» ACTIVITY
The reply must consist of the lines from the first line of the records through the line containing "Mel spectrogram, in 2 pictures.", copied exactly, with every picture omitted.
*** Opening of EXERCISE DATA ***
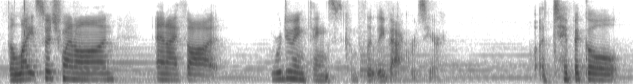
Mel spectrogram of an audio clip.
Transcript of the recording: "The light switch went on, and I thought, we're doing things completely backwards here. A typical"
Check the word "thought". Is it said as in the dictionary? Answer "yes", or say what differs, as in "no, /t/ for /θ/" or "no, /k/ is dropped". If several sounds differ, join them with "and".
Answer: yes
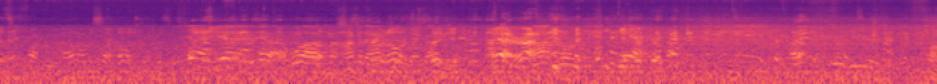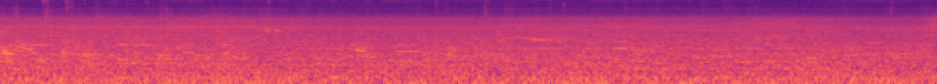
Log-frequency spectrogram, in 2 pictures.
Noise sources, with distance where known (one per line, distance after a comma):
person or small group talking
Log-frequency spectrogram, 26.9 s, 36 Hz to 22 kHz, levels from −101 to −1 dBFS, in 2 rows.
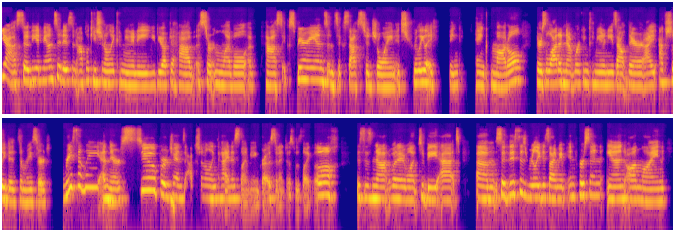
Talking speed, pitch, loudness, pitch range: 185 wpm, 210 Hz, -16 LUFS, 190-235 Hz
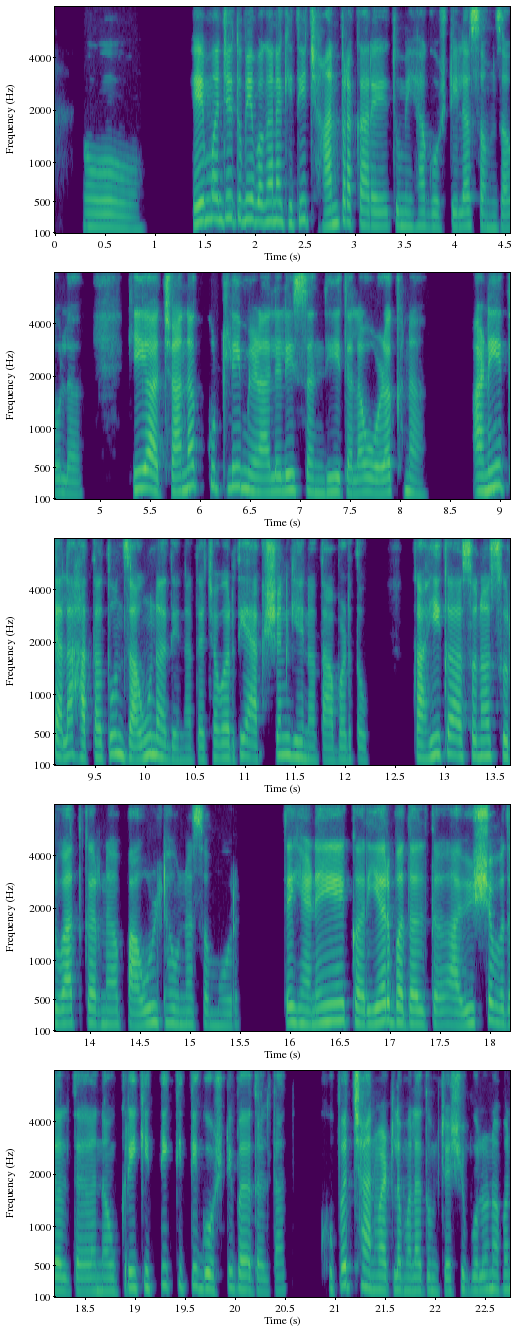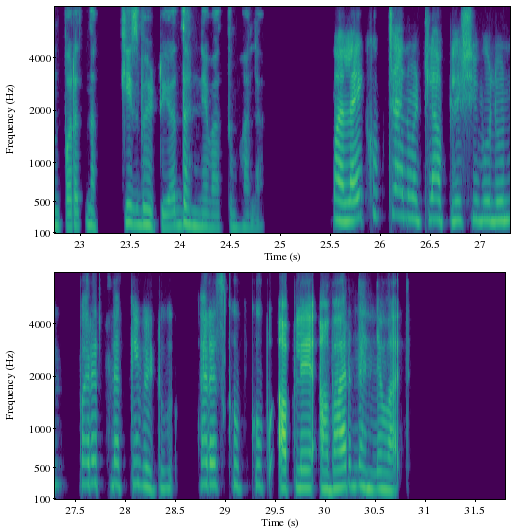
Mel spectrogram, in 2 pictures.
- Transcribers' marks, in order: in English: "ॲक्शन"
- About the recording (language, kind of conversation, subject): Marathi, podcast, अचानक मिळालेल्या संधीने तुमचं करिअर कसं बदललं?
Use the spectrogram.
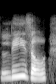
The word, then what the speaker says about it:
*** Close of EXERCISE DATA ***
» THE ANSWER
Mel spectrogram of an audio clip.
Transcript of the recording: "The light switch went on, and I thought, we're doing things completely backwards here. A typical"
Check the word "thought". Is it said as in the dictionary? Answer "yes", or say what differs, as in "no, /t/ for /θ/" or "no, /k/ is dropped". If several sounds differ, join them with "and".
Answer: yes
Log-frequency spectrogram, in 2 pictures.
Noise sources, with distance where known (one per line, distance after a comma):
person or small group talking
Log-frequency spectrogram, 26.9 s, 36 Hz to 22 kHz, levels from −101 to −1 dBFS, in 2 rows.
Talking speed, pitch, loudness, pitch range: 185 wpm, 210 Hz, -16 LUFS, 190-235 Hz
Mel spectrogram, in 2 pictures.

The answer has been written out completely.